Posted December 19, 2016

Inferential statistical procedures generally fall into two possible categorizations: parametric and non-parametric. Depending on the level of the data you plan to examine (e.g., nominal, ordinal, continuous), a particular statistical approach should be followed. Parametric tests rely on the assumption that the data you are testing resembles a particular distribution (often a normal or “bell-shaped” distribution). Non-parametric tests are frequently referred to as distribution-free tests because there are not strict assumptions to check in regards to the distribution of the data.
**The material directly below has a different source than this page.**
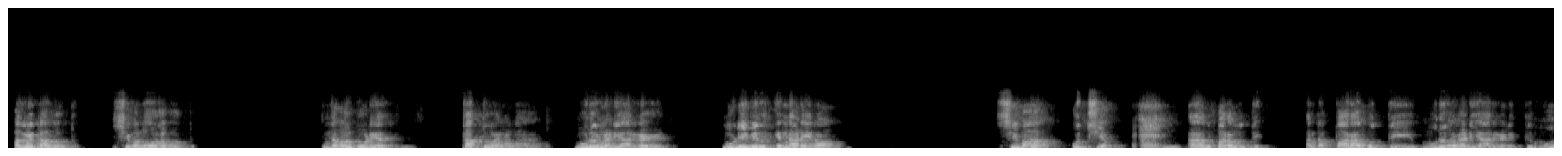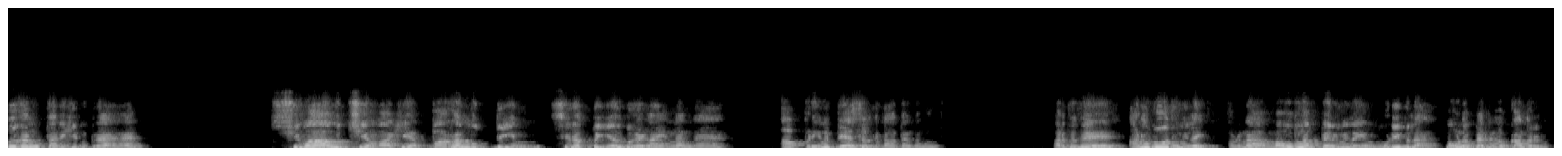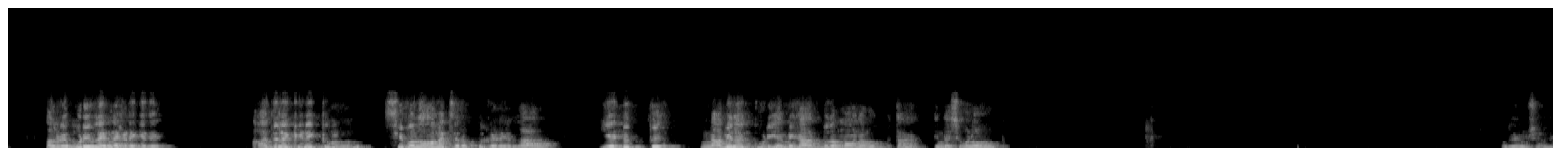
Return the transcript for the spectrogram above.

As a general rule of thumb, when the dependent variable’s level of measurement is nominal (categorical) or ordinal, then a non-parametric test should be selected. When the dependent variable is measured on a continuous scale, then a parametric test should typically be selected. Fortunately, the most frequently used parametric analyses have non-parametric counterparts. This can be useful when the assumptions of a parametric test are violated because you can choose the non-parametric alternative as a backup analysis.
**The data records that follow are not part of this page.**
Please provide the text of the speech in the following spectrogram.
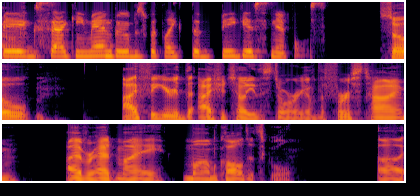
big saggy man boobs with like the biggest nipples. So I figured that I should tell you the story of the first time I ever had my mom called at school. Uh,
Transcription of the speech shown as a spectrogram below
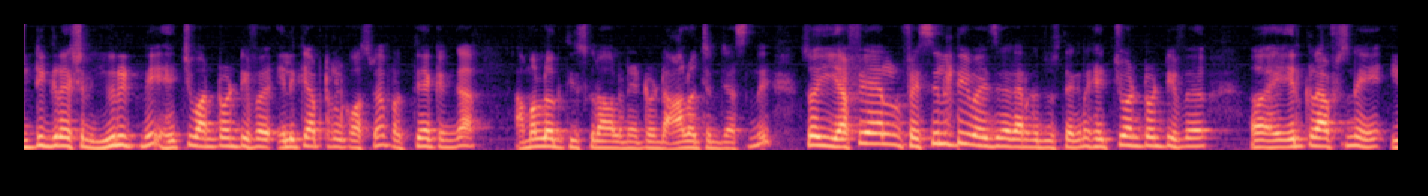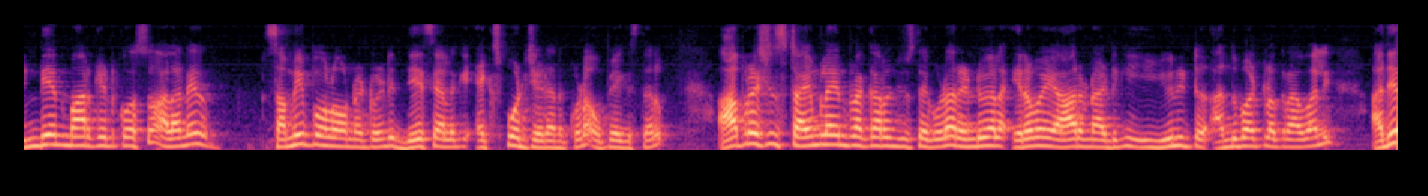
ఇంటిగ్రేషన్ యూనిట్ని హెచ్ వన్ ట్వంటీ ఫైవ్ హెలికాప్టర్ల కోసమే ప్రత్యేకంగా అమల్లోకి తీసుకురావాలనేటువంటి ఆలోచన చేస్తుంది. సో ఈ ఎఫ్ఏఎల్ ఫెసిలిటీ వైజ్గా కనుక చూస్తే కనుక హెచ్ వన్ ట్వంటీ ఫైవ్ ఎయిర్ క్రాఫ్ట్స్ని ఇండియన్ మార్కెట్ కోసం అలానే సమీపంలో ఉన్నటువంటి దేశాలకి ఎక్స్పోర్ట్ చేయడానికి కూడా ఉపయోగిస్తారు. ఆపరేషన్స్ టైం లైన్ ప్రకారం చూస్తే కూడా రెండు వేల ఇరవై ఆరు నాటికి ఈ యూనిట్ అందుబాటులోకి రావాలి. అదే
The most prevalent parametric tests to examine for differences between discrete groups are the independent samples *t*-test and the analysis of variance (ANOVA). An independent samples *t-*test assesses for differences in a *continuous* dependent variable between two groups. An ANOVA assesses for difference in a *continuous *dependent variable between two or more groups. The non-parametric alternative to these tests are the Mann-Whitney U test and the Kruskal-Wallis test, respectively. These alternatives are appropriate to use when the dependent variable is measured on an ordinal scale, or if the parametric assumptions are not met.

The most frequent parametric test to examine for strength of association between two variables is a Pearson correlation (*r*). A Pearson correlation is used when assessing the relationship between two *continuous *variables. The non-parametric equivalent to the Pearson correlation is the Spearman correlation (*ρ*), and is appropriate when at least one of the variables is measured on an *ordinal* scale.
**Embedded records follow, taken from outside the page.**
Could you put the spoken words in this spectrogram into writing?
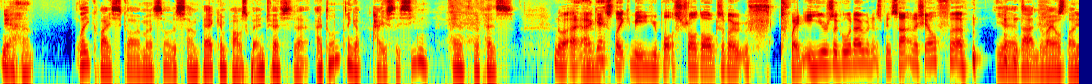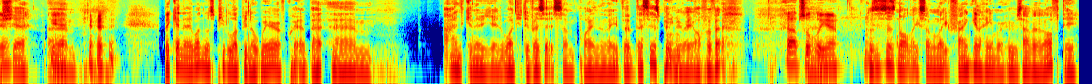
Yeah. Um, likewise, Scott, I, mean, I saw it with Sam Peckinpah. I was quite interested. I don't think I've actually seen anything of his. No, I, um, I, guess like me, you bought Straw Dogs about twenty years ago now, and it's been sat on a shelf. Um, yeah, that and the Wild Bunch. Yeah, yeah. Um, but kind of one of those people I've been aware of quite a bit, um, and kind of yeah, wanted to visit at some point, and like this is putting mm-hmm. me right off of it. Absolutely, um, yeah. Because this is not like someone like Frankenheimer who's having an off day.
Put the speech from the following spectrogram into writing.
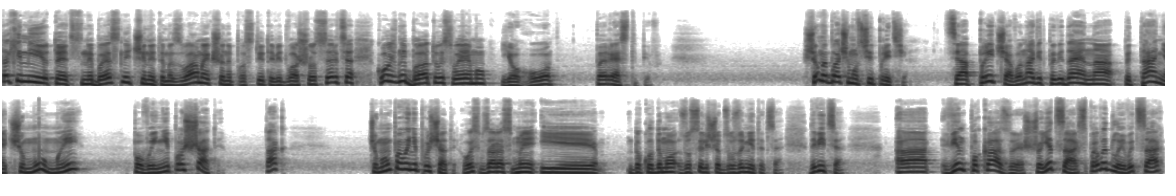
Так і мій Отець Небесний чинитиме з вами, якщо не простити від вашого серця, кожний братові своєму його переступів. Що ми бачимо в цій притчі? Ця притча вона відповідає на питання, чому ми повинні прощати. Так? Чому ми повинні прощати? Ось зараз ми і докладемо зусиль, щоб зрозуміти це. Дивіться, а він показує, що є цар, справедливий цар,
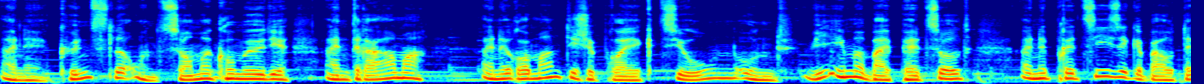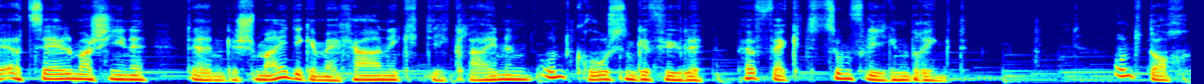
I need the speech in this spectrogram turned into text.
Eine Künstler- und Sommerkomödie, ein Drama, eine romantische Projektion und, wie immer bei Petzold, eine präzise gebaute Erzählmaschine, deren geschmeidige Mechanik die kleinen und großen Gefühle perfekt zum Fliegen bringt. Und doch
When examining for differences in a continuous dependent variable among one group over a period of time (ex: pretest and posttest), the dependent samples *t-*test and repeated measures ANOVA are the most applicable parametric procedures. A dependent samples *t-*test compares scores at two different points in time. A repeated measures ANOVA incorporates two or more points in time for comparison. The non-parametric versions of these two tests are the Wilcoxon-Signed Rank test and the Friedman ANOVA, respectively.